“I liked the physicality, the physical toughness about the game. I had to learn a lot. I think my junior year was not really good. I played a little on JV [junior varsity] and a little on varsity, and every practice they’d teach me what I did wrong because I’d always ask them.”

After his junior year, White informed Sekton that he would have a role to play the following season as a senior. That was all the incentive he needed. After returning from Papua, White said he saw a palpable improvement in Sekton’s physical abilities and an even stronger mental fortitude.

“After a promising first year, he was really excited at the opportunity to come back as a senior and contribute to our team and that’s exactly what he did,” White said.

“He knew a lot more about the game, he must have studied a lot of videos and when he came back he was an impact player from the beginning.

“At varsity level we had a 10-1 overall record and he was a piece of our success. It was amazing, to be a starter in the varsity team after playing for only 18 months. We’ve had kids playing since the fourth grade.”

White said he was pleased other coaches in the league acknowledged Sekton’s ability by naming him on the all-conference team and even his teammates heaped praise on the Indonesian.

Matthew Spooner, Foxcroft’s All-LTC senior quarterback, was quoted as saying: “It’s really kind of humbling. He just showed up two years ago and now he’s all-conference. I’ve been playing since I was 10.”

Sekton said he spent his holidays in Papua bulking up and studying the game by watching videos.

“After my junior season, coach came to me and said I was going to play next season so that drove me to get ready,” Sekton told Clark. “Mentally in the game I still needed to learn a lot, but the trust the coaches placed in me really motivated me.

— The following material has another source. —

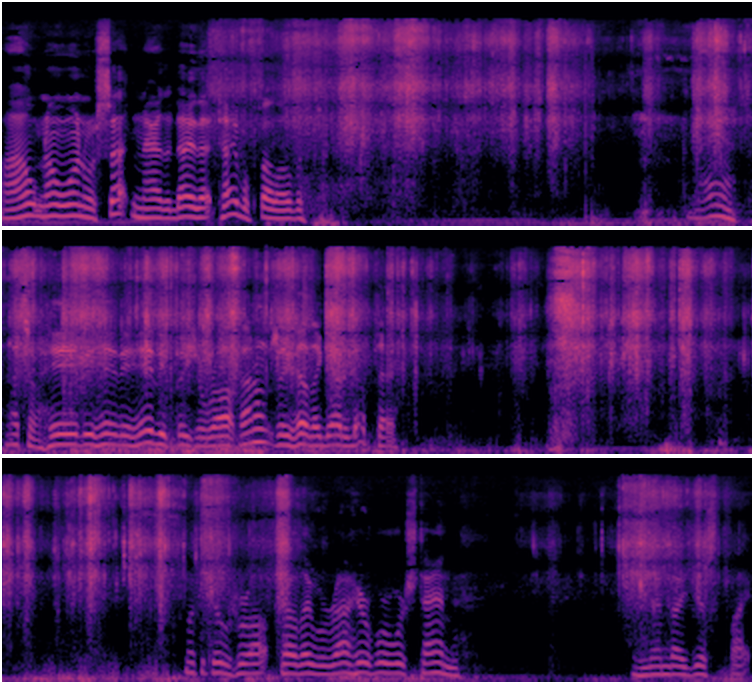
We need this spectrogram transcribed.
I hope no one was sitting there the day that table fell over. Man, that's a heavy, heavy, heavy piece of rock. I don't see how they got it up there. Look at those rocks, how they were right here where we're standing. And then they just fell.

“[Back home] I showed [my parents] some of my highlights and told them what I did, but I don’t think they understood it. They didn’t know anything about football. I just told them I needed to get to the weight room.”

Clark, an award-winning writer who covers, among others, high school sports in Maine, said he became interested in Sekton’s story after seeing his name on the Foxcroft roster and then watching him rise to all-conference level.

“I had noticed Sekton’s name on a Foxcroft football roster and knew that the school hosts a large number of international students each year but few have played football, so I was always curious about whether he would have an impact,” Clark said.

“It is very rare for an overseas student with no experience in American football to have as much of an impact as Sekton did in helping Foxcroft win the Maine Class D North championship after playing the sport for just 16 months.

“It’s a complicated sport to pick up quickly, and most international high schools students in Maine who play a fall [autumn] sport usually choose to play soccer.”

Once Sekton finishes high school, his prospects for continuing American football will depend on his commitment to the game and the opportunities presented to him at college level.

Coach White is confident he will thrive in whatever he chooses to do.

“His plan for the future is to stay in America and go to college,” White said. “I know he had two or three in mind and he wants to study theology. From there, I don’t know.

“I know he is going to run track in the spring and I’m sure sports will always be a part of his life.”